Besides the things to eat and buy and see in Taizhou, there is a string of annual festivals celebrated here that you absolutely should take part in if you wish to meet Chinese people in a relaxed, informal setting, when they are enjoying themselves the most. These are:
The South China Great Wall Festival (October-November), held at Linhai,
The Taizhou Stone Culture Festival (April-May), celebrating the myriad of artistic uses of unique types of natural stone, especially as used in small sculptures (the closest parallel in the West is perhaps soapstone carvings),
The Taizhou Tourism Festival (held repeatedly, May-September),
The Sanmen Blue Crab Festival (September), held in the harbor of Sanmen, Taizhou,
The Yuhuan Pomelo Festival (September-October), celebrating the fruit by the same name,
The Xianju Red Bayberry Festival (June), celebrating you-know-what, and
The Mt. Tiantai Azalea Festival (April-May), celebrating – of course – the azalea plant.
Taizhou's climate belongs to the subtropical monsoonal type, which results in a rather hot summer in late June and most of July, where the monsoonal rains are heaviest in early May, late June and early September.

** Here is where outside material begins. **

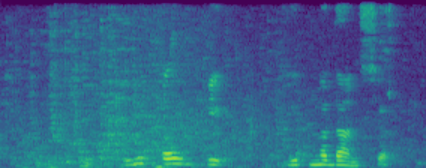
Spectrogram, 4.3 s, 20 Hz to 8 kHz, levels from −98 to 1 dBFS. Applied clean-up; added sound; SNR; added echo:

The average July temperature (the hottest month, as suggested) is 34 degrees Celsius, while the winters are not correspondingly cold – though long – falling to an average of 4 degrees Celsius. Generally, the best tourist season in Taizhou is from April through October.
If you are looking for a great place that offers a bit of everything, from good food to interesting historical and cultural scenic sites to temptingly fascinating shopping possibilities to limitless natural beauty, it is hard to beat the off-the-beaten-path city of Taizhou, home also to the local southern Chinese Opera, Taizhou Luantan. Welcome!